The centrosome is made up of two rod-like centrioles that are at right angles to one another. Centrioles aid in the organisation of cell division. Many eukaryotic organisms, including plants and most fungi, lack centrioles in their centrosomes.
S phase is followed by G2. This phase accounts for 10 to 25% of the cell’s production period. The chromosome has two chromatids in the G2 phase, meaning the cell has twice the quantity of DNA.
To generate resources for the mitotic spindle, several cell organelles are replicated, and the cytoskeleton is disassembled. During G2, there may be increased cell proliferation. Before the cell may start the first stage of mitosis, the last preparations for the mitotic phase must be completed.
M (mitotic) phase

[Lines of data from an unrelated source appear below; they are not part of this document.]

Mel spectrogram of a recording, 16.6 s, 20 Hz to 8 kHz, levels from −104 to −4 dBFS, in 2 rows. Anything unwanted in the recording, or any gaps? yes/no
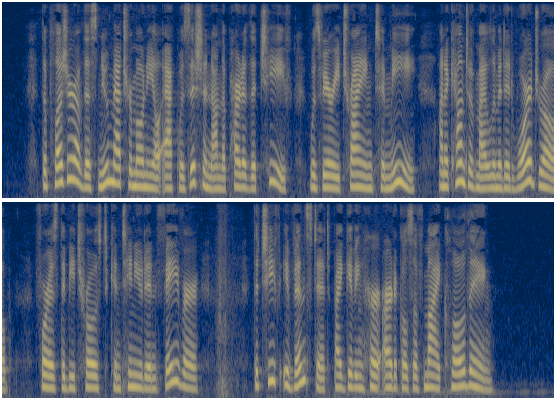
yes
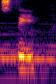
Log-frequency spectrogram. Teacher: In the original stay carries an emotional rising pitch almost like a P while pronunciation would use a former falling tone.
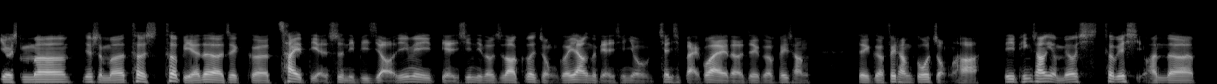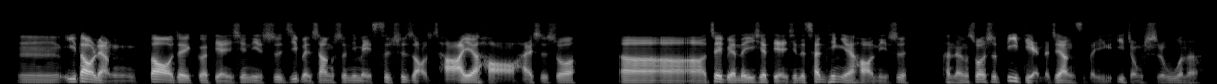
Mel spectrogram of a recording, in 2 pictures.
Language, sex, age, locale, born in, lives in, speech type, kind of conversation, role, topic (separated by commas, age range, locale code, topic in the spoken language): Chinese, male, 30-34, zh-CN, China, United States, conversation, podcast, host, 你平常怎么用食物安慰自己？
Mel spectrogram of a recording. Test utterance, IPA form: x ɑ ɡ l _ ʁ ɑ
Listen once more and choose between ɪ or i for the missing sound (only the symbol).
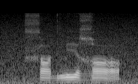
ɪ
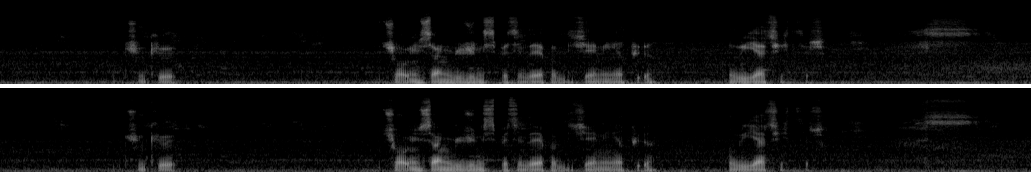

M phase follows G2 phase. During this phase, the cell divides into two daughter cells, each with an equal number of chromosomes. Following the M phase, the cell enters the G1 phase, and the cell cycle is repeated. However, some cells do not enter the G1 phase once mitosis is completed, and these cells are referred to as G0 cells.
Mitosis is the process of separating the duplicated genetic material carried in the nucleus of a parent cell into two identical daughter cells. Prophase is the initial phase of mitosis. During prophase, chromatin, a combination of DNA and proteins found in the nucleus, condenses.
The cell cycle’s metaphase occurs when all of the genetic material is condensed into chromosomes. Sister chromatids are chromosomes that have been replicated and remain connected at a central place called the centromere.
Anaphase is the fourth phase of mitosis, the process by which a parent cell’s replicated genetic material is separated into two identical daughter cells from the nucleus.
The mitotic spindle is a structure that separates the chromosomes. The mitotic spindle is made up of microtubules, which are long proteins connected to a chromosome on one end and the cell pole on the other.
The spindle fibres vanish, and the nuclear membrane reappears as chromosomes arrive at opposing poles and unravel into thin strands of DNA.
The final the cell cycle phases of mitosis overlap with cytokinesis, the split of the cytoplasm to generate two new cells. Depending on the cell, it can begin in either anaphase or telophase and stop shortly after telophase. When cytokinesis is complete, we have two new cells, each with a complete set of chromosomes that are identical to the mother cell’s.